Due in part to a pig virus, historically small cattle herds and a Brazilian drought, grocery shoppers everywhere have been feeling pain at the checkout. But there could be a silver lining, at least for the restaurant industry, according to one firm.
The reason? When grocery prices rise faster than the cost of food elsewhere, restaurants typically benefit as their relative value improves modestly, according to Bernstein Research.
"When agricultural inflation is going up, it means costs in general are going to rise faster for the food-at-home sector than restaurants," said Alexia Howard, an analyst at Bernstein. "And that's going to disproportionately push input costs for food-at-home products higher and traffic up for the restaurant sector." Input costs are expenses for material and labor related to production of goods.
One of the most important drivers of choosing whether to cook at home or to dine out is this relative price of food at home vs. food away from home.
For the year ended in May, prices of food away from home ticked up 2.2 percent while the grocery price metric of food at home rose 2.7 percent, according to the Consumer Price Index.
This is a reversal of prior trends for this metric. Grocery inflation had been lower for most of 2012 and all of 2013 before flipping in May.

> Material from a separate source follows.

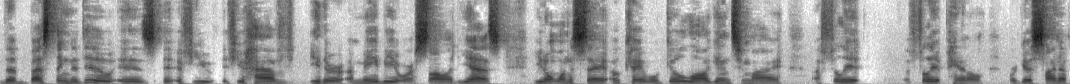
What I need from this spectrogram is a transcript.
the best thing to do is if you if you have either a maybe or a solid yes, you don't want to say, okay, well go log into my affiliate affiliate panel or go sign up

Bernstein expects the trend to accelerate. The firm's analysts forecast food-at-home inflation will rise to about 3.5 percent through the back half of the year while food-away-from-home inflation ticks up to around 2.5 percent.

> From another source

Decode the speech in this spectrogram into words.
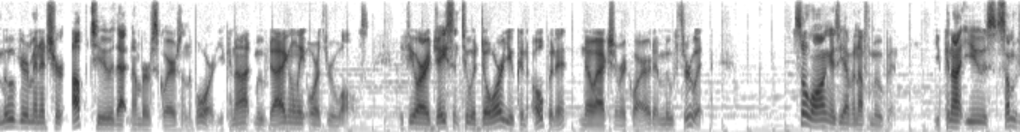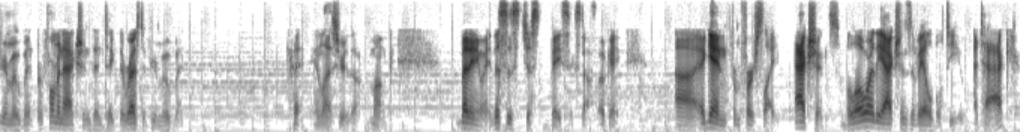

Since higher grocery prices lead to lower discretionary spending, Bernstein expects food-at-home inflation to be "more unambiguously positive for restaurants with more affluent customers like fast casuals" and specialty coffee chains, such as Chipotle, Panera Bread and Starbucks. Chains that specialize in high-inflationary products, like steak, are also set to benefit.
Complicating the situation, though, are input costs that aren't rising uniformly and the fierce competition among processed food makers that could result in additional promotions. Because of this, the impact for restaurants is "not as clear cut this time around," said another Bernstein analyst Sara Senatore.
RBC Capital Markets analyst David Palmer expects a modest acceleration in food-at-home inflation, which he views as a "modest positive for the fast food industry and a slight negative for casual dining," which has bigger input costs and less pricing power due to higher check averages.
"If it turns out to be a real turn in food inflation that's sustainable, it's something that would be a real positive for the fast food industry because there's a roughly 75 percent correlation of fast food industry same-store sales to at-home food inflation," Palmer said.
But isn't a restaurant meal price still much more expensive than a home-cooked one?
Often, but price isn't the only factor customers consider. Senatore stressed that while the prices are still not comparable, "the point is in periods of inflation you see that gap narrow a bit."
"Accounting for the cost of the time spent preparing a meal at home narrows the gap substantially and helps explains why seemingly modest changes in pricing can change how the 'share of stomach' is allocated," wrote Bernstein analysts.
Not everyone buys the argument.
Steve West, a restaurant analyst at ITG Investment Research, said he doesn't think the divergence will result in "much change."
"There would be a lag for months and months before the consumer would realize that the restaurant bill wasn't as much relative to the grocery bill," West said.
What shoppers do notice, West said, is that their grocery bill is much higher.
"That just takes more and more out of their wallet that they could defer to restaurants spending," he added. "I don't buy into this theory that consumers notice the gap. Consumers don't notice the gap. They're paying attention to how much money is in their wallet."
—By CNBC's Katie Little